All art forms and processes involve abstraction of some kind, even when the aim is representation of recognisable forms. But in modern parlance, abstract art is that which uses the visual language of shape, form, colour and line to create a composition which may exist with a degree of independence from visual reference to the world.
However, the varying forms and degrees of abstraction in art can leave a viewer in some confusion, especially as many artists today will argue that all art is abstract (see for example the comments of Australian Artist Irene Amos). After all, paintings and drawings consist simply of marks put together on a flat surface, with or without representational effect, and even translating from a 3D subject onto a 2D ground must involve considerable abstraction from observed reality.
The modern identification of ‘abstract’ with non-representational art may therefore be somewhat misleading, and perhaps a misrepresentation of the translative art process.
Nevertheless, in so-called pure abstraction an artist uses gestural marks or geometric shapes which have no obvious source in the external visual world but can relate instead to (for example) emotion or music (such as Kandinsky/Mondrian or Bridget Riley).
Art labelled abstract expressionism, as practised by artists like Helen Frankenthaler or Jackson Pollack is, by definition, expressive of something though artists may argue about exactly what.
The abstraction employed in other schools of art like Fauvism, Dadaism or Cubism retains more of a link, however attenuated or distorted, to the visual world (such as Henri Matisse or George Braque).
The degree and nature of this link varies from artist to artist as can be seen in contemporary works by Wendy Sharpe or Georgia O’Keefe which abstract in a painterly way from clearly recognisable forms.
‘Abstract’ is thus a term broadly used, making the distinction between various forms of abstract art not always immediately obvious. This probably does not matter except to art historians. The average viewer will take each work on its own terms and make their own judgments.
Join us as we explore all styles of abstract art in the Abstraction Exhibition this June 2020
Other interesting Links:
- BBC arts documentary in which painter and critic Matthew Collings charts the rise of abstract art over the last 100 years. Including reference to the fascinating spiritual painter Hilma Af Klint with her work from 1907.
- Tate Blog Post “Some artists of this ‘pure’ abstraction have preferred terms such as concrete art or non-objective art, but in practice, the word abstract is used across the board and the distinction between the two is not always obvious.”
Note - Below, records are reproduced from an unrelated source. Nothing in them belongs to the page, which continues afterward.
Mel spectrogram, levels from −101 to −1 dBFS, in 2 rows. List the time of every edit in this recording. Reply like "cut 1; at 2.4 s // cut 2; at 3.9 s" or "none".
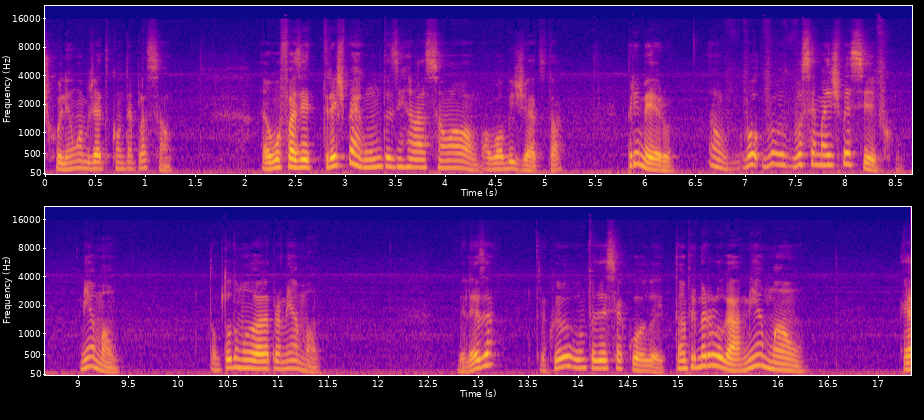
cut 1; at 6.9 s // cut 2; at 14.9 s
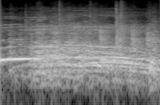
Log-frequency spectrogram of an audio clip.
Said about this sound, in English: They're clapping. They're clapping.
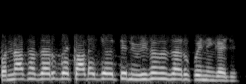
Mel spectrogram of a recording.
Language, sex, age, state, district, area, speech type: Marathi, male, 18-30, Maharashtra, Hingoli, urban, conversation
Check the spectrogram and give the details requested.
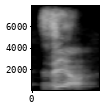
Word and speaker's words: ज्ञ: ये ज्ञा नहीं हो रहा है, यदि ठीक से इसका उच्चारण किया जाए तो इसका ज्या होता है, ज्या, क्योंकि इसका उच्चारण ये किससे मिलकर बना हुआ है, जा प्लस अइया, या इससे बना है, ये आधा जा प्लस आ।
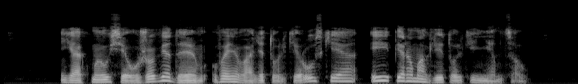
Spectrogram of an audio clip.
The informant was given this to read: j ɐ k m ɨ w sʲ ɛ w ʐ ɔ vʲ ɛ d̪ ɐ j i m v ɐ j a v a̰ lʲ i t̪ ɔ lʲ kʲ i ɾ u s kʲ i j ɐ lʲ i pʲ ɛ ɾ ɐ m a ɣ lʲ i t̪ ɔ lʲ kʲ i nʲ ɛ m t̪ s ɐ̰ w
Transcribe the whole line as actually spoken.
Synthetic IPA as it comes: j ɐ k m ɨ w sʲ ɛ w ʐ ɔ vʲ ɛ d̪ ɐ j ɛ m v ɐ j a v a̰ lʲ i t̪ ɔ lʲ kʲ i ɾ u s kʲ i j ɐ i pʲ ɛ ɾ ɐ m a ɣ lʲ i t̪ ɔ lʲ kʲ i nʲ ɛ m t̪ s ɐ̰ w

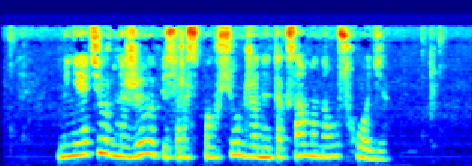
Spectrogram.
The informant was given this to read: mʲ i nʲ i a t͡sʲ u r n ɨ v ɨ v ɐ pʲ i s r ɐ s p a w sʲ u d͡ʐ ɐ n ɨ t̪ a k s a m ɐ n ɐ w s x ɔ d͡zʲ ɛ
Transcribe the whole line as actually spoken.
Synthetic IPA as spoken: mʲ i nʲ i a t͡sʲ u r n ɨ ʐ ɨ v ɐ pʲ i s r ɐ s p a w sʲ u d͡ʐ ɐ n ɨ t̪ a k s a m ɐ n ɐ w s x ɔ d͡zʲ ɛ

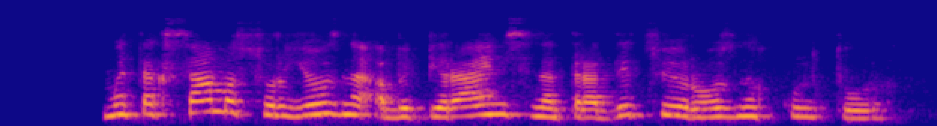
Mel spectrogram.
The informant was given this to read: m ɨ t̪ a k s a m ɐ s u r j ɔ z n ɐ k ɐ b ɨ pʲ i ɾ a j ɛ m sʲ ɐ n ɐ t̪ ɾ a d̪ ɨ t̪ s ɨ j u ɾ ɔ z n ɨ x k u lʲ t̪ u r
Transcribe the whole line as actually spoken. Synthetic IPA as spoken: m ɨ t̪ a k s a m ɐ s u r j ɔ z n ɐ ʔ ɐ b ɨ pʲ i ɾ a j ɛ m sʲ ɐ n ɐ t̪ ɾ a d̪ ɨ t̪ s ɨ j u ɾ ɔ z n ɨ x k u lʲ t̪ u r

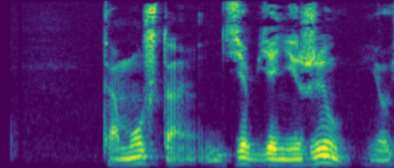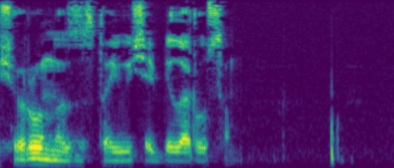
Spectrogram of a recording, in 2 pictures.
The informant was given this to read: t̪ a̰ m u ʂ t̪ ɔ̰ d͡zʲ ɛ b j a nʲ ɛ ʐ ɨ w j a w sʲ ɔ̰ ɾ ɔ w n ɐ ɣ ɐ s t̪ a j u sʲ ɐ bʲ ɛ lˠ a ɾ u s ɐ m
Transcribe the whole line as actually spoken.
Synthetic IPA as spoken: t̪ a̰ m u ʂ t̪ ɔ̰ d͡zʲ ɛ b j a nʲ ɛ ʐ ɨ w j a w sʲ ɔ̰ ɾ ɔ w n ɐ z ɐ s t̪ a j u sʲ ɐ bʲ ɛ lˠ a ɾ u s ɐ m

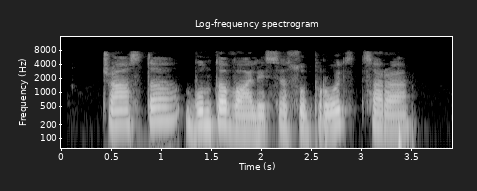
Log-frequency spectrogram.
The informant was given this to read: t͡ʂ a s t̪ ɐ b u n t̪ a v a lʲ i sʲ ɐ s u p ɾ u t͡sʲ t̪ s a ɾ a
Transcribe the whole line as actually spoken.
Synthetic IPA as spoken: t͡ʂ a s t̪ ɐ b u n t̪ a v a lʲ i sʲ ɐ s u p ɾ ɔ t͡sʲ t̪ s a ɾ a

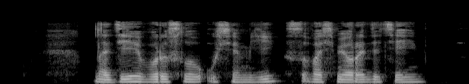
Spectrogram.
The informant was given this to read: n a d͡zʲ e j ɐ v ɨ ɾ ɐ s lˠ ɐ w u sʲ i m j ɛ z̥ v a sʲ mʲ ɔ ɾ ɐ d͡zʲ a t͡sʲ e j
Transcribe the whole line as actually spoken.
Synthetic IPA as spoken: n a d͡zʲ e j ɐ v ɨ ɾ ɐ s lˠ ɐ w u sʲ a m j i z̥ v a sʲ mʲ ɔ ɾ ɐ d͡zʲ a t͡sʲ e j

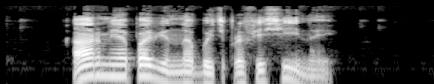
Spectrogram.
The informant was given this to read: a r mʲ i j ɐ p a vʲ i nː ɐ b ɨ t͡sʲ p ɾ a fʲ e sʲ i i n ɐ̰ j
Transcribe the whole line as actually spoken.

- John Wolseley’s work highlights the blending of spontaneous process with a rich artistic journey, the marks of which are both left on the work and incorporated into his mixed media art.